August 2006 Issue
The artistry of Don Drumm, 71, has become a hallmark of the city of Akron and throughout Ohio. The metal sculptor, who has a three-building studio and gallery complex on Crouse Street near The University of Akron, also has many large-scale commissions in the city, as well as across the country and on other continents. He has been living and producing art in Ohio for more than 40 years, and his sun faces and metal sculptures have been greeting residents and visitors throughout the city and the state for decades.
Much of this work is currently on display at the Mansfield Art Center in a retrospective of his career, entitled "Marching to the Beat of a Different Drummer, Don Drumm Retrospective: 1960 to 2006," which runs through August 27.
Paul Kemerling, executive director of the Mansfield Art Center, got the idea for a retrospective two years ago when he began looking back over the history of the center. Drumm had been one of the first professional artists to consign work to the center's gallery shop. "I saw this extraordinary legacy of collaboration and thought that there really was a moment here for us to be able to look back on Don's career," Kemerling says. He sees Drumm as an icon in Ohio's visual arts community.
Yet Drumm's career path could have easily gone in a different direction. In 1952, he was a Hiram College freshman aiming for a pre-med major but not looking forward to a required calculus class. He convinced an art professor to allow him into her already full class, and an artist was born.
Drumm transferred to Kent State University to pursue a bachelor's of fine art and then a master's of art, working mostly in welded metal. He credits his grandfather, who was a blacksmith, and father, who was an autoworker, with his affinity for metalworking. He also enjoys the dimensionality that sculpting presents. Dealing with gravity, weathering and all the logistics of working with pieces in space are the challenges that delight him.
His first job after school introduced him to metal casting. In 1960, when the industrial design firm where he was working closed, Drumm decided to become a full-time artist.
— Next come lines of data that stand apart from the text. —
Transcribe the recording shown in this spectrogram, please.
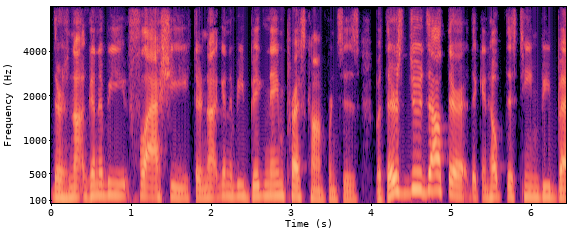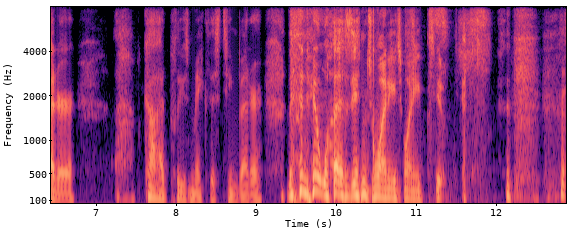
there's not going to be flashy, they're not going to be big name press conferences, but there's dudes out there that can help this team be better. God, please make this team better than it was in 2022.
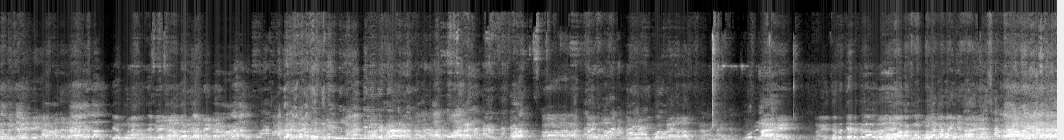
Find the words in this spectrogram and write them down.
म्हणजे? हात? ते मुलाचं ते का? बॅटर. अरे, अरे हा हात तो हात. काय झाला काय झाला काय आहे तर त्याला भोगावं लागणार मला काय माहिती आहे आहे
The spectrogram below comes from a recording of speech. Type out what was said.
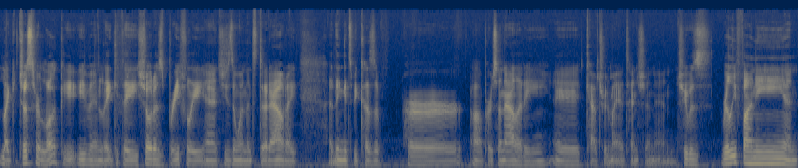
like just her look even like they showed us briefly and she's the one that stood out. I I think it's because of her uh, personality. It captured my attention and she was really funny and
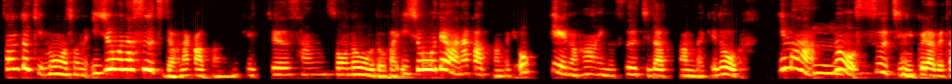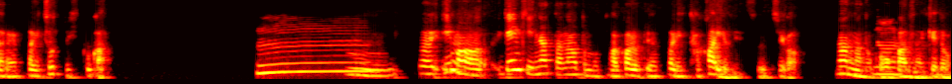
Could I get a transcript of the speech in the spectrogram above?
その時もその異常な数値ではなかったのね。血中酸素濃度が異常ではなかったんだけど、OK の範囲の数値だったんだけど、今の数値に比べたらやっぱりちょっと低かった。うーんうん、今、元気になったなと思って測ると、やっぱり高いよね、数値が。何なのか分かんないけど。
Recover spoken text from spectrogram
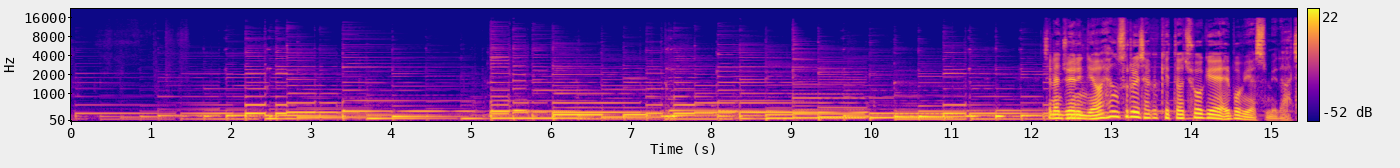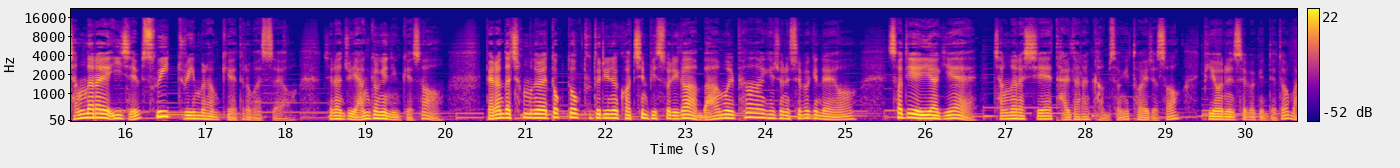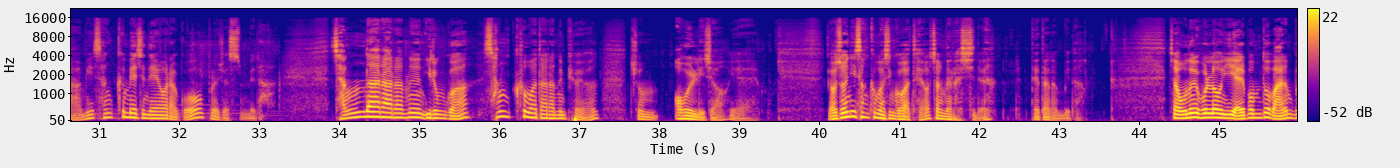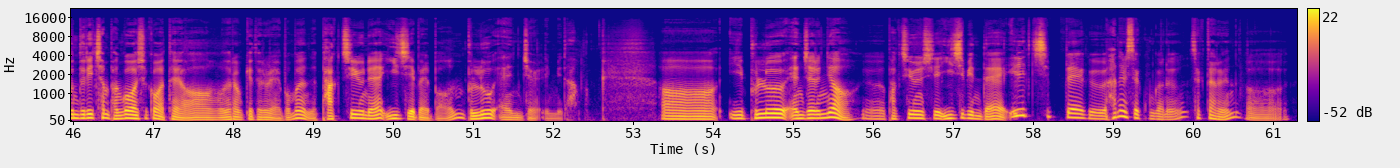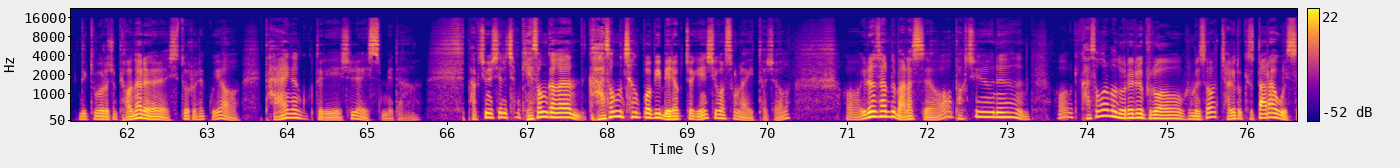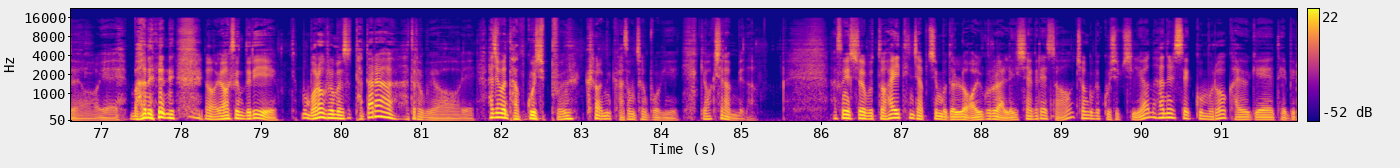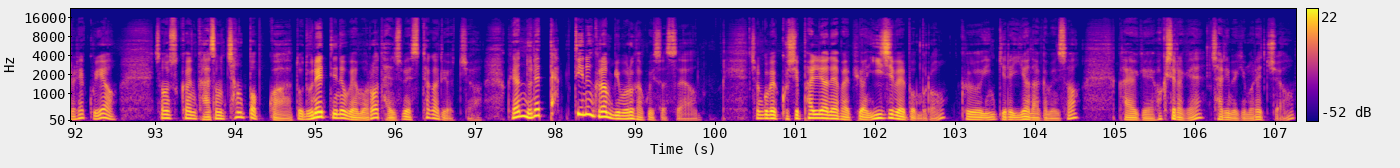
지난주에는요, 향수를 자극했던 추억의 앨범이었습니다. 장나라의 2집 Sweet Dream을 함께 들어봤어요. 지난주 양경애님께서 베란다 창문을 똑똑 두드리는 거친 빗소리가 마음을 편안하게 해주는 새벽이네요. 서디의 이야기에 장나라 씨의 달달한 감성이 더해져서 비 오는 새벽인데도 마음이 상큼해지네요. 라고 보내주셨습니다. 장나라라는 이름과 상큼하다라는 표현 좀 어울리죠. 예. 여전히 상큼하신 것 같아요. 장나라 씨는. 대단합니다. 자, 오늘 골라온 이 앨범도 많은 분들이 참 반가워하실 것 같아요. 오늘 함께 들을 앨범은 박지윤의 2집 앨범 Blue Angel입니다. 어, 이 Blue Angel은요, 어, 박지윤 씨의 2집인데 1집 때 그 하늘색 꿈과는 색다른 어, 느낌으로 좀 변화를 시도를 했고요. 다양한 곡들이 실려 있습니다. 박지윤 씨는 참 개성 강한 가성 창법이 매력적인 싱어송라이터죠. 어, 이런 사람들 많았어요. 박지윤은 어, 이렇게 가성을 한번 노래를 불어 그러면서 자기도 계속 따라하고 있어요. 예. 많은 어, 여학생들이 뭐 뭐라 그러면서 다 따라 하더라고요. 예. 하지만 담고 싶은 그런 가성 창법이 확실합니다. 학생 시절부터 하이틴 잡지 모델로 얼굴을 알리기 시작을 해서 1997년 하늘색 꿈으로 가요계에 데뷔를 했고요. 성숙한 가성 창법과 또 눈에 띄는 외모로 단숨에 스타가 되었죠. 그냥 눈에 딱 띄는 그런 미모를 갖고 있었어요. 1998년에 발표한 2집 앨범으로 그 인기를 이어나가면서 가요계에 확실하게 자리매김을 했죠.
His specialty became the casting of aluminum. He also works with cement, cast pewter, cut steel and cut aluminum.
"The work that Don does," Kemerling says, "really has taken metal craft to another level. I think he truly has infused a very sophisticated fine-arts perspective into what may at first glance - the idea of working in metal - be seen more as craft-oriented."
But Drumm considers himself more a problem-solver than an artist. He once spent a year perfecting the casting of a leaf because he enjoyed the challenge. This is also how he arrived at his trademark sun face, which he has repeated in his craft pieces and large-scale sculptures. A professor at Kent once told him that the circle is the hardest shape an artist must deal with because it is already a complete entity. Drumm liked the sound of the challenge and began tinkering with the shape. His circles soon evolved into suns, and he found he enjoyed repeating the theme.
Looking back on his career, Drumm likens his evolution as an artist to railroad tracks. One track represents his creativity and vision; the other is his physical ability and technique. "The trick is to make them run parallel," he says. He can recall times during his career when his technique lagged behind his vision, or when he became too caught up in technicalities. Now, he says, he feels as though he's arrived at a place where he's working mostly parallel. "It still doesn't run evenly, but it runs a lot better than it did before," he says.
The retrospective will display hundreds of pieces from his 40-plus years as an artist, including some works being shown publicly for the first time. But the show doesn't mark the end of Drumm's career. "I'm too old to retire," he says. Two of his latest pieces are currently being put up in public buildings in Akron, and more are no doubt on the way.
| The Mansfield Art Center
700 Marion Ave., Mansfield
Tues.â€“Sat. 11 a.m.â€“5 p.m. Sun. 12â€“5 p.m.
The exhibit runs through Aug. 27